### TO DO
An exact repetition of the data below, without images, is the expected answer.

"""

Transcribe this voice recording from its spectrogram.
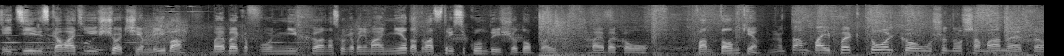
идти рисковать еще чем-либо. Байбеков у них, э, насколько я понимаю, нет, а 23 секунды еще до бай- байбека у Фантомки. Ну, там байбек только у Шедоу Шамана, это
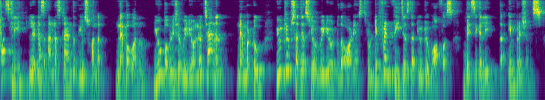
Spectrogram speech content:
Firstly, let us understand the views funnel. Number one, you publish a video on your channel. Number two, YouTube suggests your video to the audience through different features that YouTube offers, basically the impressions.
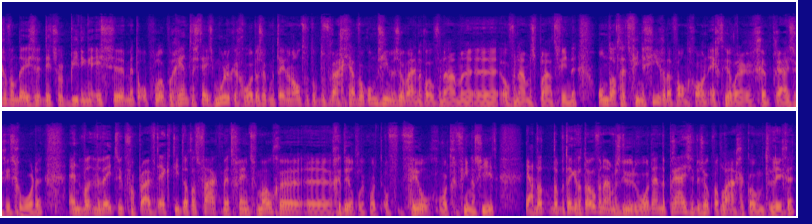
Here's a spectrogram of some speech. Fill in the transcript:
van deze, dit soort biedingen is uh, met de opgelopen rente steeds moeilijker geworden. Dat is ook meteen een antwoord op de vraag: ja, waarom zien we zo weinig uh, overnames plaatsvinden? Omdat het financieren daarvan gewoon echt heel erg uh, prijzig is geworden. En we weten natuurlijk van private equity dat dat vaak met vreemd vermogen gedeeltelijk wordt of veel wordt gefinancierd. Ja, dat, dat betekent dat de overnames duurder worden en de prijzen dus ook wat lager komen te liggen.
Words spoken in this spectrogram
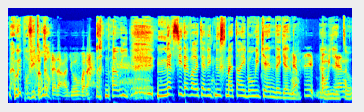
Bah oui, profitons-en. à la radio. Voilà. bah oui. Merci d'avoir été avec nous ce matin et bon week-end également. Merci. Bon week-end.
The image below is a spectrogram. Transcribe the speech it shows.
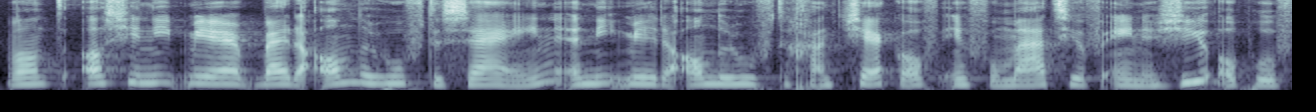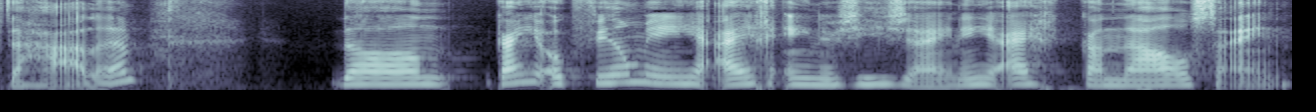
Want als je niet meer bij de ander hoeft te zijn en niet meer de ander hoeft te gaan checken of informatie of energie op hoeft te halen, dan kan je ook veel meer in je eigen energie zijn, in je eigen kanaal zijn.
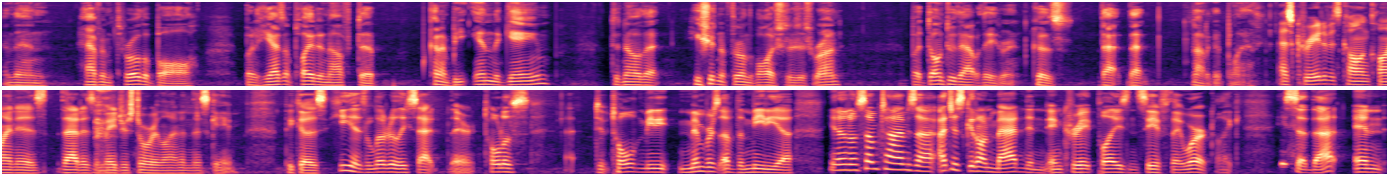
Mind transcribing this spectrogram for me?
and then have him throw the ball, but he hasn't played enough to kind of be in the game to know that he shouldn't have thrown the ball. He should have just run. But don't do that with Adrian because that that not a good plan. As creative as Collin Klein is, that is a major storyline in this game because he has literally sat there, told us, uh, told media, members of the media, you know, sometimes I, I just get on Madden and, and create plays and see if they work. Like he said that, and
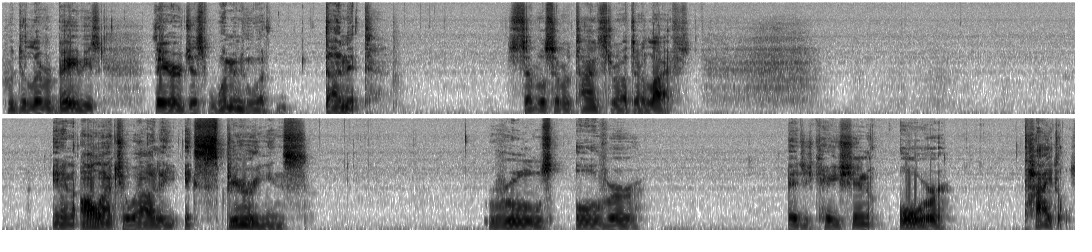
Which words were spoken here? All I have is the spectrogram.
who deliver babies. They are just women who have done it several, several times throughout their lives. In all actuality, experience rules over education or titles,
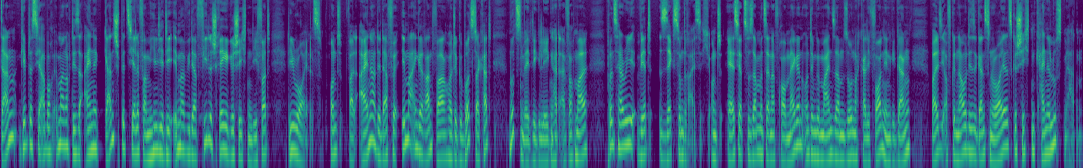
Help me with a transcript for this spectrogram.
Dann gibt es ja aber auch immer noch diese eine ganz spezielle Familie, die immer wieder viele schräge Geschichten liefert, die Royals. Und weil einer, der dafür immer ein Garant war, heute Geburtstag hat, nutzen wir die Gelegenheit einfach mal. Prinz Harry wird 36 und er ist ja zusammen mit seiner Frau Meghan und dem gemeinsamen Sohn nach Kalifornien gegangen, weil sie auf genau diese ganzen Royals-Geschichten keine Lust mehr hatten.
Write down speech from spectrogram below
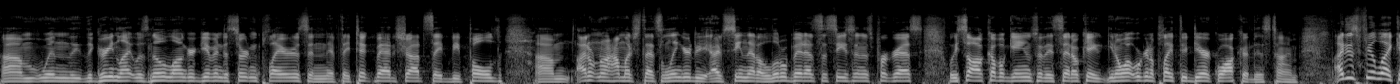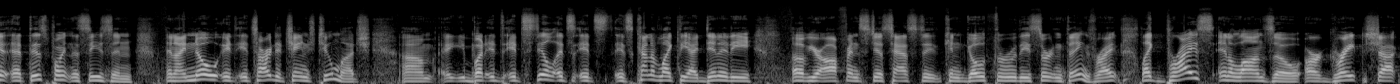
um, when the, the green light was no longer given to certain players, and if they took bad shots, they'd be pulled. Um, I don't know how much that's lingered. I've seen that a little bit as the season has progressed. We saw a couple games where they said, "Okay, you know what? We're going to play through Derrick Walker this time." I just feel like at, at this point in the season, and I know it, it's hard to change too much, um, but it, it's still it's it's it's kind of like the identity of your offense just has to can go through these certain things, right? Like Bryce and Alonzo are great shot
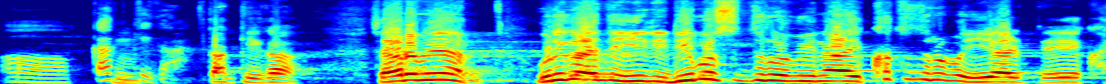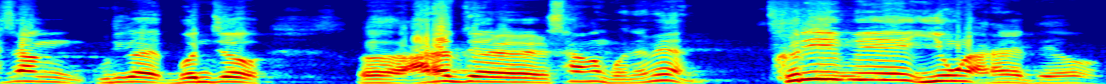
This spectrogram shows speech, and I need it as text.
어, 깎기가. 깎기가. 자, 그러면 우리가 이제 이 리버스 드롭이나 이 커트 드롭을 이해할 때 가장 우리가 먼저 어, 알아야 될 사항은 뭐냐면 그립의 이용을 알아야 돼요.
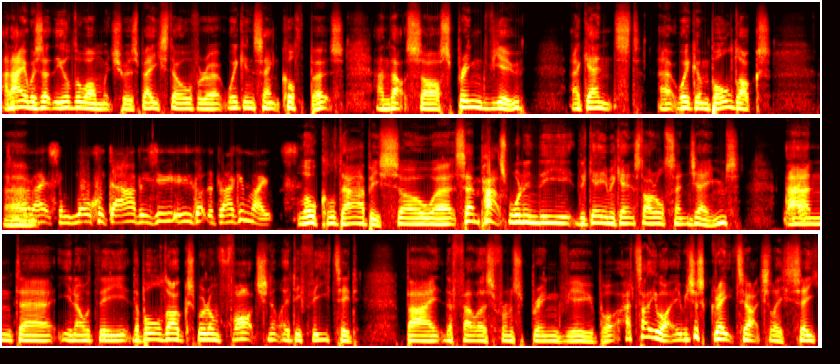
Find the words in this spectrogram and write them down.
and I was at the other one, which was based over at Wigan St Cuthbert's, and that saw Spring View against uh, Wigan Bulldogs. All Um, right, some local derbies. Who, who got the bragging rights? local derbies. So uh, St Pat's won in the, the game against Oral St James, Right. and uh, you know the the Bulldogs were unfortunately defeated by the fellas from Springview. But I tell you what, it was just great to actually see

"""

### RESULT OF THE TASK
Transcribe this voice recording from its spectrogram.
идти рисковать еще чем-либо. Байбеков у них, э, насколько я понимаю, нет, а 23 секунды еще до бай- байбека у Фантомки. Ну, там байбек только у Шедоу Шамана, это
Spectrogram speech content:
Firstly, let us understand the views funnel. Number one, you publish a video on your channel. Number two, YouTube suggests your video to the audience through different features that YouTube offers, basically the impressions.
Here's a spectrogram of some speech. Fill in the transcript:
van deze, dit soort biedingen is uh, met de opgelopen rente steeds moeilijker geworden. Dat is ook meteen een antwoord op de vraag: ja, waarom zien we zo weinig uh, overnames plaatsvinden? Omdat het financieren daarvan gewoon echt heel erg uh, prijzig is geworden. En we weten natuurlijk van private equity dat dat vaak met vreemd vermogen gedeeltelijk wordt of veel wordt gefinancierd. Ja, dat, dat betekent dat de overnames duurder worden en de prijzen dus ook wat lager komen te liggen.
Words spoken in this spectrogram
Bah oui, profitons-en. à la radio. Voilà. bah oui. Merci d'avoir été avec nous ce matin et bon week-end également. Merci. Bon week-end.
The image below is a spectrogram. Transcribe the speech it shows.
Want als je niet meer bij de ander hoeft te zijn en niet meer de ander hoeft te gaan checken of informatie of energie op hoeft te halen, dan kan je ook veel meer in je eigen energie zijn, in je eigen kanaal zijn.
Mind transcribing this spectrogram for me?
and then have him throw the ball, but he hasn't played enough to kind of be in the game to know that he shouldn't have thrown the ball. He should have just run. But don't do that with Adrian because that that not a good plan. As creative as Collin Klein is, that is a major storyline in this game because he has literally sat there, told us, uh, told media, members of the media, you know, sometimes I, I just get on Madden and, and create plays and see if they work. Like he said that, and
Which words were spoken here? All I have is the spectrogram.
who deliver babies. They are just women who have done it several, several times throughout their lives. In all actuality, experience rules over education or titles,
Help me with a transcript for this spectrogram.
Dann gibt es ja aber auch immer noch diese eine ganz spezielle Familie, die immer wieder viele schräge Geschichten liefert, die Royals. Und weil einer, der dafür immer ein Garant war, heute Geburtstag hat, nutzen wir die Gelegenheit einfach mal. Prinz Harry wird 36 und er ist ja zusammen mit seiner Frau Meghan und dem gemeinsamen Sohn nach Kalifornien gegangen, weil sie auf genau diese ganzen Royals-Geschichten keine Lust mehr hatten.
Write down speech from spectrogram below
um, when the, the green light was no longer given to certain players, and if they took bad shots, they'd be pulled. Um, I don't know how much that's lingered. I've seen that a little bit as the season has progressed. We saw a couple games where they said, "Okay, you know what? We're going to play through Derrick Walker this time." I just feel like at, at this point in the season, and I know it, it's hard to change too much, um, but it, it's still it's it's it's kind of like the identity of your offense just has to can go through these certain things, right? Like Bryce and Alonzo are great shot
This spectrogram shows speech, and I need it as text.
어, 깎기가. 깎기가. 자, 그러면 우리가 이제 이 리버스 드롭이나 이 커트 드롭을 이해할 때 가장 우리가 먼저 어, 알아야 될 사항은 뭐냐면 그립의 이용을 알아야 돼요.
Find the words in this spectrogram and write them down.
and I was at the other one, which was based over at Wigan St Cuthbert's, and that saw Spring View against uh, Wigan Bulldogs. All Um, right, some local derbies. Who, who got the bragging rights? local derbies. So uh, St Pat's won in the, the game against Oral St James, Right. and uh, you know the the Bulldogs were unfortunately defeated by the fellas from Springview. But I tell you what, it was just great to actually see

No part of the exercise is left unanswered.